This twisted color is satisfying as a layered experience: the softened haze of the textile surface from a distance gradually focuses into a world of intricate subtlety.  The surprise discovery that a soft earth tone is made up of complements is a rich reward.
wool and cashmere tippet by Wallace  #  Sewell

WOVEN COLOR

 
Warp crosses weft, weft crosses warp.  Warps of varied colors cross wefts of varied colors.  A tiny pixelated color grid emerges, bold like a tartan or a subtle ombre blend. Occasional blocks of one pure hue emerge when a color crosses itself; when one set of threads is so dense it hides the crossing set, the colors can appear totally solid.  When the threads are twisted together in the fringes, the color shatters like a prism.  When threads weave together at right angles, each intersection might be thought of as the equivalent of a pixel.
Combinations of dark and light, saturated and neutral, break up surfaces.  Plying colors of similar values give a more cohesive effect.
 
 
(top) Wallace + Sewell wool and cashmere shawl. Photo courtesy Wallace + Sewell; (bottom) wool and cashmere tippet by Wallace  +  Sewell,  wool and silk scarf, Margo Selby; from  Santa Fe Weaving Gallery

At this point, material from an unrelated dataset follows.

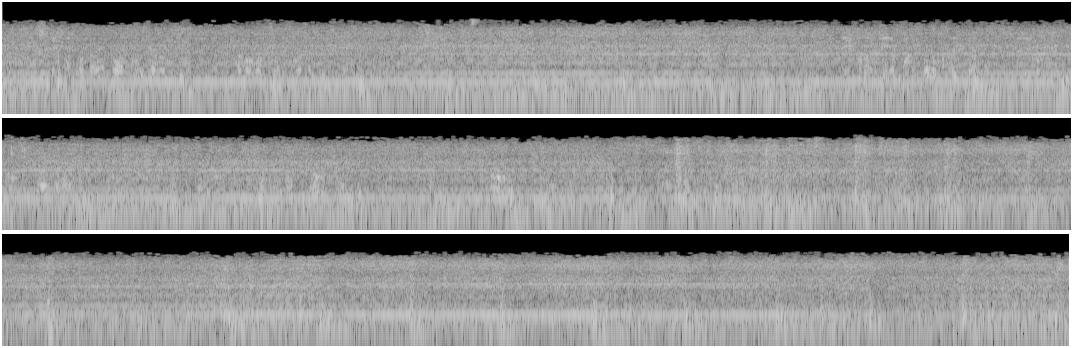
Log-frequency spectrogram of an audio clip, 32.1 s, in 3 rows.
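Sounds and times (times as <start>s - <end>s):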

KNIT COLOR

Knit consists of a single thread, looping its way through the air, back & forth in straight lines, until a fabric is constructed.  Linear in quality, the lines of color can be broken up by using threads of several hues, plied together.  Color can be swapped out in the midst for a change.  Solid colors appear more saturated against a ground of plied colors.  The pop of saturated intarsia color against a ground of finely twisted threads gives a satisfying lesson in color addition, subtraction, and multiplication.

 
 
(Top & Bottom), knit scarves by Catherine Andre Paris, from Santa Fe Weaving Gallery)
CROCHET COLOR
 

Crochet is made by pulling loops through loops until a construction holds.  The progress can go linear, back and forth, until fabric is constructed, but it can also go round and round, and be added onto at whim in a non-linear fashion.  Threads can be twisted together prior to construction, or changed out during construction.  One can start with a palette of limited colors and by randomly recombining achieve a great diversity and subtlety of hues.  

When color is not subjected to the geometry of linear structure, it can develop and mass more freely.  Rings of varied hues can be crisp or soft depending on the combining and recombining of a relatively limited palette. 

 
crochet scarves by Sophie Digard, Paris.